hockey handshake and good business skills

Photo by Michael Barera (CC BY-SA)

As the Stanley Cup Finals are underway (and full disclosure, yes I am cheering on Chicago’s Blackhawks), I’ve paid closer attention to hockey’s tradition of lining up after the highly competitive series to shake hands with the opposing players. Apparently the hockey handshake pre-dates the NHL and remains a solid tradition that players fully commit to. They form a line, look each other in the eye, say a few words of congratulations, shake hands and skate away.

In some ways it seems odd. Ice hockey is one of the most physically aggressive sports there is and yet they have maintained the most genteel of closing practices. You don’t see it in the NBA, MLB or the NFL – and often you see the absolute opposite – players avoiding eye contact, dissing the other team and sulking back to the locker room.

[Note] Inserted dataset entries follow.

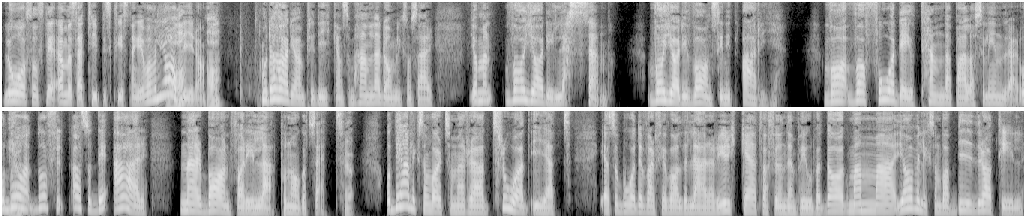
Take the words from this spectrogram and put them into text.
lovsångsledare, ja, men så här typiskt kristna grejer. Vad vill jag ja, bli då? Ja. Och då hörde jag en predikan som handlade om liksom så här, ja men vad gör dig ledsen? Vad gör dig vansinnigt arg? Vad, vad får dig att tända på alla cylindrar? Och då, Ja. då, för- alltså det är när barn far illa på något sätt. Ja. Och det har liksom varit som en röd tråd i att, alltså både varför jag valde läraryrket, varför jag under en period var dagmamma. Jag vill liksom bara bidra till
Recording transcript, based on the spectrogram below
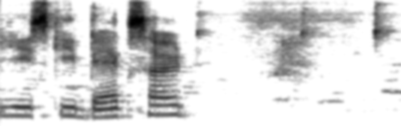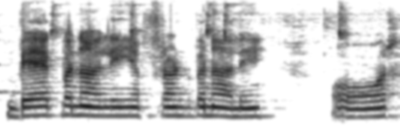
ये इसकी बैक साइड। बैक बना लें या फ्रंट बना लें और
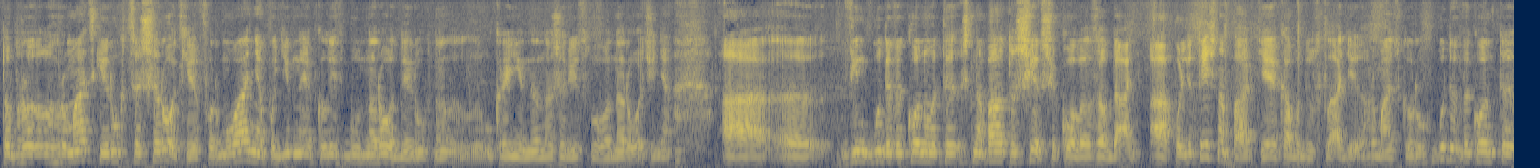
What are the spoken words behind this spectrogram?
Тобто громадський рух це широке формування, подібне як колись був народний рух України на журі свого народження. А е, він буде виконувати набагато ширше коло завдань. А політична партія, яка буде у складі громадського руху, буде виконувати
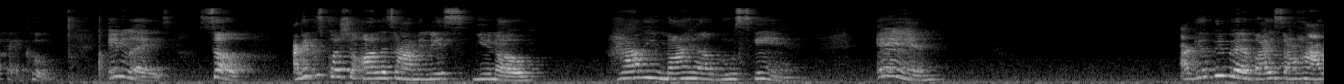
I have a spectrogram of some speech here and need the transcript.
Okay, cool. Anyways, so I get this question all the time, and it's, you know, how do you not have loose skin? And I give people advice on how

Matt Cooke, before playing game number 7 in the Stanley Cup Finals for the Pittsburgh Penguins in 2009, said, “We all know what kind of a grueling schedule (the finals are), the toll the playoffs take on you. You have a mutual respect for the guy on the other side. You shake the hand to say, ‘Hey, great job. We’ve pushed each other to the limit. There’s no more games.’ …They put their egos aside and know that they’re out there trying to win. That’s what it’s about.”

This display of good sportsmanship is equally important for us in business. We can play hard, be competitive, but in the end, we want to carry ourselves with the greatest of professionalism. Hockey’s handshake tradition is a good reminder to:

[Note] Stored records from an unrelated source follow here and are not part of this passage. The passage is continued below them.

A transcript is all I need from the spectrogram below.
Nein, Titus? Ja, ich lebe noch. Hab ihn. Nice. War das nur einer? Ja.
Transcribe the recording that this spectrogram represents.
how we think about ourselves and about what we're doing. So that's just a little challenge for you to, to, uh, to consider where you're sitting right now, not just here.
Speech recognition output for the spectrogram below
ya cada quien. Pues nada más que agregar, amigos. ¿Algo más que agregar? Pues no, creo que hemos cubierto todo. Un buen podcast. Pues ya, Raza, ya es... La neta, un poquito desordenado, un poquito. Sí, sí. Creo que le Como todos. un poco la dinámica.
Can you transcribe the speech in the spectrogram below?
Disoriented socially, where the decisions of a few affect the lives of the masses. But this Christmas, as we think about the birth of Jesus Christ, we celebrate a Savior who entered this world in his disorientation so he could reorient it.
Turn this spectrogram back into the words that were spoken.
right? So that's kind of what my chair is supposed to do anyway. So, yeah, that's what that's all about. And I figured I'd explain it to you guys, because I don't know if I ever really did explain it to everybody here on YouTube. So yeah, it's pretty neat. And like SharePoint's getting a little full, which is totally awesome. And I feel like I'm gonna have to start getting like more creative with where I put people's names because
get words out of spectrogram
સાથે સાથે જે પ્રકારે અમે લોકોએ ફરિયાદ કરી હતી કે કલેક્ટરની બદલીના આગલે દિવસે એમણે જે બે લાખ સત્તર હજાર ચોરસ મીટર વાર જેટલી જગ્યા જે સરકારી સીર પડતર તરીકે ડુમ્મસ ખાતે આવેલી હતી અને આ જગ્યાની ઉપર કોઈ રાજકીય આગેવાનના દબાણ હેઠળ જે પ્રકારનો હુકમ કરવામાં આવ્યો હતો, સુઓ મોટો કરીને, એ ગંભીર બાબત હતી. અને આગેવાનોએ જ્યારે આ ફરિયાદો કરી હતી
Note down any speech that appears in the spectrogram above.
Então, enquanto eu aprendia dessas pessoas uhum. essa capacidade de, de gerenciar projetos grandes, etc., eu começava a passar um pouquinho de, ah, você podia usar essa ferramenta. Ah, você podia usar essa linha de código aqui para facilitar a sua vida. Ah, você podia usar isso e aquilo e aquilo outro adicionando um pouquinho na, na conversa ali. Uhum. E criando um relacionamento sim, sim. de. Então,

  1. Play hard. Be gracious in victory and defeat.
  2. Leave squabbles, points of conflict on the court and take your colleague out for a beer after a hard-won battle.
  3. Acknowledge mistakes and apologize for missteps. Own your choices.
  4. Create your own traditions that celebrate successes and honor defeats.

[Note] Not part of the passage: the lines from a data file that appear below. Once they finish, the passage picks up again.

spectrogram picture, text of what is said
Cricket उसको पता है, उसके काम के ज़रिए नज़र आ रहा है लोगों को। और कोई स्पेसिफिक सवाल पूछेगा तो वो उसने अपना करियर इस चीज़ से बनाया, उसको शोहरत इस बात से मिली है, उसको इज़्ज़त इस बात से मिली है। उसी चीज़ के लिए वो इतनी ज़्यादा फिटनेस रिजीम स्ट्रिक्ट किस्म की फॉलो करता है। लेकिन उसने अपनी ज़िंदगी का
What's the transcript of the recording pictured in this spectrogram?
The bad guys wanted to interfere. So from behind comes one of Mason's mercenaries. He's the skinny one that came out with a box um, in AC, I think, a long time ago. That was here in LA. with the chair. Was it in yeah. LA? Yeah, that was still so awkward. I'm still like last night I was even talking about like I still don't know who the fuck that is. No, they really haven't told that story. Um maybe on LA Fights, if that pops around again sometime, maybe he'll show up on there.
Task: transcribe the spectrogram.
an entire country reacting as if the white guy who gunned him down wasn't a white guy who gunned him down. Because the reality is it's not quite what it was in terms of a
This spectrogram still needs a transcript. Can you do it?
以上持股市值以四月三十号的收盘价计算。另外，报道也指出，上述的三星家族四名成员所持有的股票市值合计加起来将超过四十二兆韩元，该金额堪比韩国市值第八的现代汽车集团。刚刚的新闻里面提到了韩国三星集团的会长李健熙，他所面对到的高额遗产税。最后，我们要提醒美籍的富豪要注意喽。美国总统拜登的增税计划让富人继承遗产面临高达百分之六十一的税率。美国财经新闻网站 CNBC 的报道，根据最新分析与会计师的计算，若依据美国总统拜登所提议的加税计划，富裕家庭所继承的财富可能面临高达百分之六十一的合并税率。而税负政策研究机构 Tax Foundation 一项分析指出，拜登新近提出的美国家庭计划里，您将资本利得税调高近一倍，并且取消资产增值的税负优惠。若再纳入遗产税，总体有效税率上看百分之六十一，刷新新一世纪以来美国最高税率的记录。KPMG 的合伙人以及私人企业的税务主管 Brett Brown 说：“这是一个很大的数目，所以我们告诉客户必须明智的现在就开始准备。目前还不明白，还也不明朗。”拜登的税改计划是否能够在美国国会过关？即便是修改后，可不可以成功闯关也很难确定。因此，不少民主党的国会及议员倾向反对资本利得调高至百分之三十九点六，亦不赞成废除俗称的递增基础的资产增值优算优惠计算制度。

As the playoffs unfold, notice the tradition at the end of the series to reinforce how to bring positive closure to the competitions we participate in, both personally and professionally.